**What to produce:**
In the entries below, which lines run from the one with "Mel spectrogram, 38.9" through the one with "Mel spectrogram, 4.8"? Repeat exactly those, both included, and no pictures.

**Items listed in a dataset:**
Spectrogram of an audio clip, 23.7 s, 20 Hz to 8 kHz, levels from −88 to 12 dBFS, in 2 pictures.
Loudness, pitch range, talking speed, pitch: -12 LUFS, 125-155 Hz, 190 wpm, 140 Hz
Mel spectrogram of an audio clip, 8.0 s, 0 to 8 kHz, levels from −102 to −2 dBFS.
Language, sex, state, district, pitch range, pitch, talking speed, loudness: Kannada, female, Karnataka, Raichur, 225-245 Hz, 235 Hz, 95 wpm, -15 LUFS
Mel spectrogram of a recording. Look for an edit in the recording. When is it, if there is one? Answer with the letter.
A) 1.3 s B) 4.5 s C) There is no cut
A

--

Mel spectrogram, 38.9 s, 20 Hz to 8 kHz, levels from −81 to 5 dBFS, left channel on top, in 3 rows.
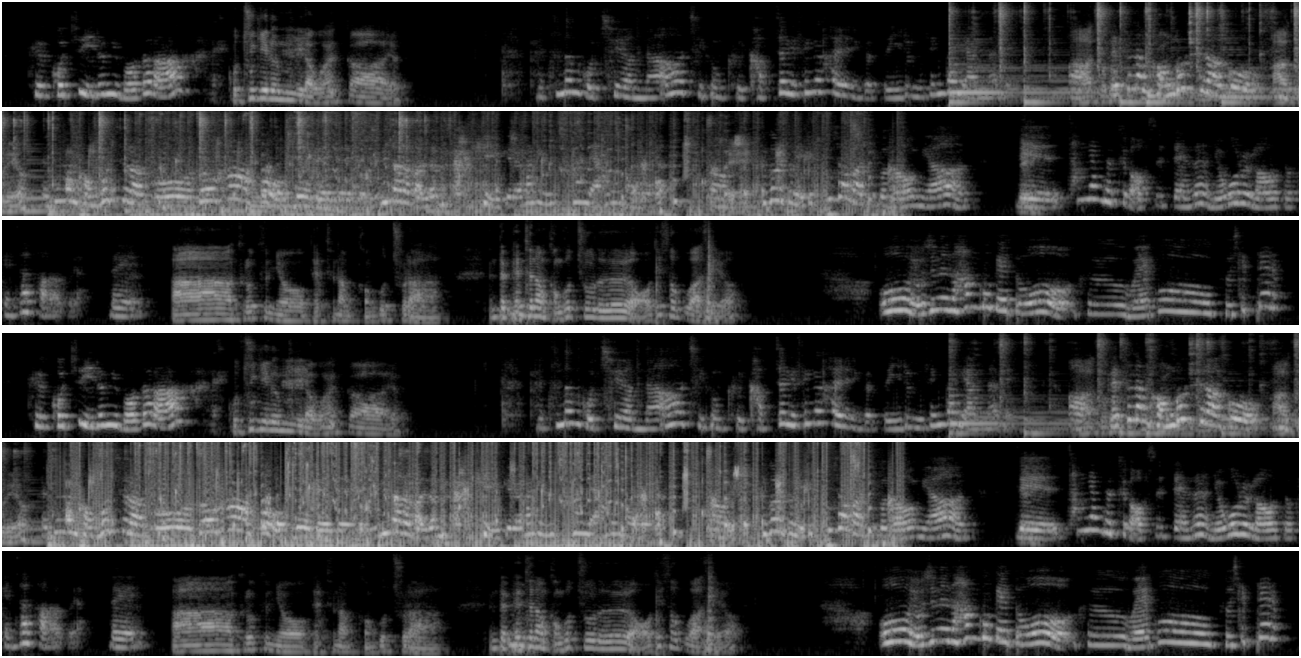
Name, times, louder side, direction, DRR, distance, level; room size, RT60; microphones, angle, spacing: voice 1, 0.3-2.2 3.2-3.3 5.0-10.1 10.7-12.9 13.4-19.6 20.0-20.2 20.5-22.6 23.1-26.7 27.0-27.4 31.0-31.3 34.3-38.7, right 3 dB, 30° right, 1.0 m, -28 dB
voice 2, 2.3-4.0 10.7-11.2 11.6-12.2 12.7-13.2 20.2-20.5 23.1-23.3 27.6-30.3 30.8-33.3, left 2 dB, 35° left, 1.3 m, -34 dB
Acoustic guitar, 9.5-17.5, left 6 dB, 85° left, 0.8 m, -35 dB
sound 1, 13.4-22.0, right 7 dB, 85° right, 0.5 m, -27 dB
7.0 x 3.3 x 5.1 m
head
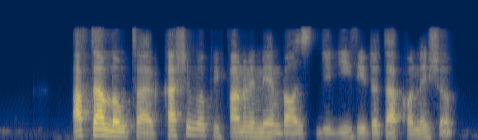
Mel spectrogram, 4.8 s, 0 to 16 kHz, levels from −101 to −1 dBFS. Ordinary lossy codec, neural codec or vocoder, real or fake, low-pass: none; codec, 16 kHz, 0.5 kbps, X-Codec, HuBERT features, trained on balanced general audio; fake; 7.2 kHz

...

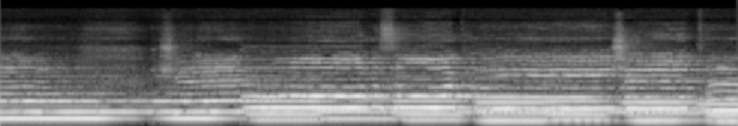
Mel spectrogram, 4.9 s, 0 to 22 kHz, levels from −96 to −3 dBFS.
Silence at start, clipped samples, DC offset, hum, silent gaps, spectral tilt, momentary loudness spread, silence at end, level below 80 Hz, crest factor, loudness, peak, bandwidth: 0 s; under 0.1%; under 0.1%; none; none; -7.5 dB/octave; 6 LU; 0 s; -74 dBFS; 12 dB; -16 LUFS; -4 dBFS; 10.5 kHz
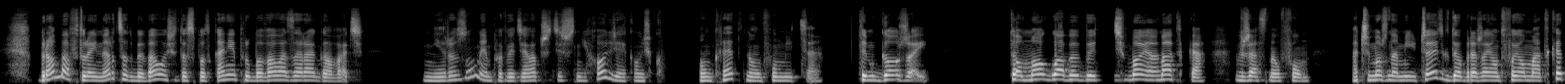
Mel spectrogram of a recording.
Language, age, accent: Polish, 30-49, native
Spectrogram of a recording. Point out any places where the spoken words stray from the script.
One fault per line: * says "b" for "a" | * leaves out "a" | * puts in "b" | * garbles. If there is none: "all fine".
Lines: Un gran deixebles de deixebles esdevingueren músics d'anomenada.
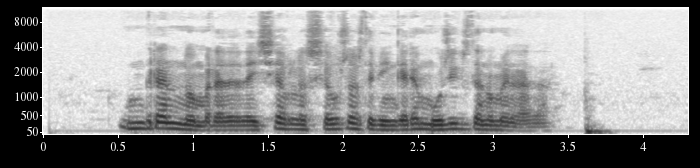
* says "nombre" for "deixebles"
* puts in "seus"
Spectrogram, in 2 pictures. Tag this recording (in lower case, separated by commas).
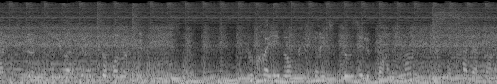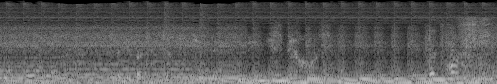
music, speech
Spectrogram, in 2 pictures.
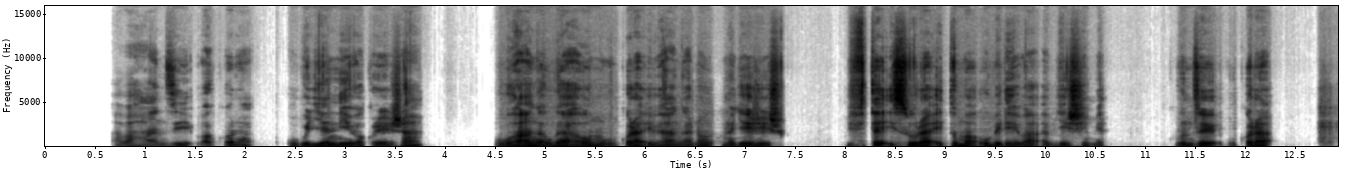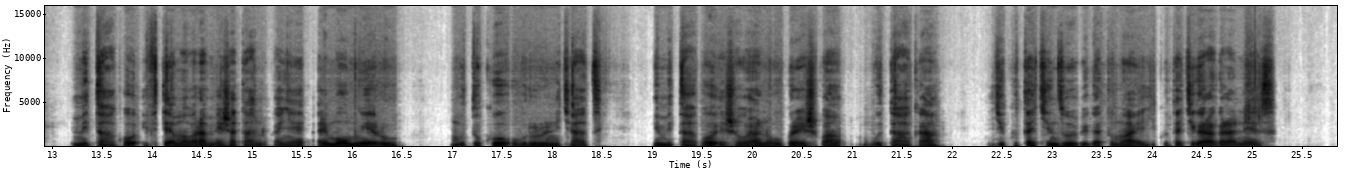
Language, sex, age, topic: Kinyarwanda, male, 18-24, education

**Reply:**
Mel spectrogram, 38.9 s, 20 Hz to 8 kHz, levels from −81 to 5 dBFS, left channel on top, in 3 rows.
Name, times, louder side, direction, DRR, distance, level; room size, RT60; microphones, angle, spacing: voice 1, 0.3-2.2 3.2-3.3 5.0-10.1 10.7-12.9 13.4-19.6 20.0-20.2 20.5-22.6 23.1-26.7 27.0-27.4 31.0-31.3 34.3-38.7, right 3 dB, 30° right, 1.0 m, -28 dB
voice 2, 2.3-4.0 10.7-11.2 11.6-12.2 12.7-13.2 20.2-20.5 23.1-23.3 27.6-30.3 30.8-33.3, left 2 dB, 35° left, 1.3 m, -34 dB
Acoustic guitar, 9.5-17.5, left 6 dB, 85° left, 0.8 m, -35 dB
sound 1, 13.4-22.0, right 7 dB, 85° right, 0.5 m, -27 dB
7.0 x 3.3 x 5.1 m
head
Mel spectrogram, 4.8 s, 0 to 16 kHz, levels from −101 to −1 dBFS. Ordinary lossy codec, neural codec or vocoder, real or fake, low-pass: none; codec, 16 kHz, 0.5 kbps, X-Codec, HuBERT features, trained on balanced general audio; fake; 7.2 kHz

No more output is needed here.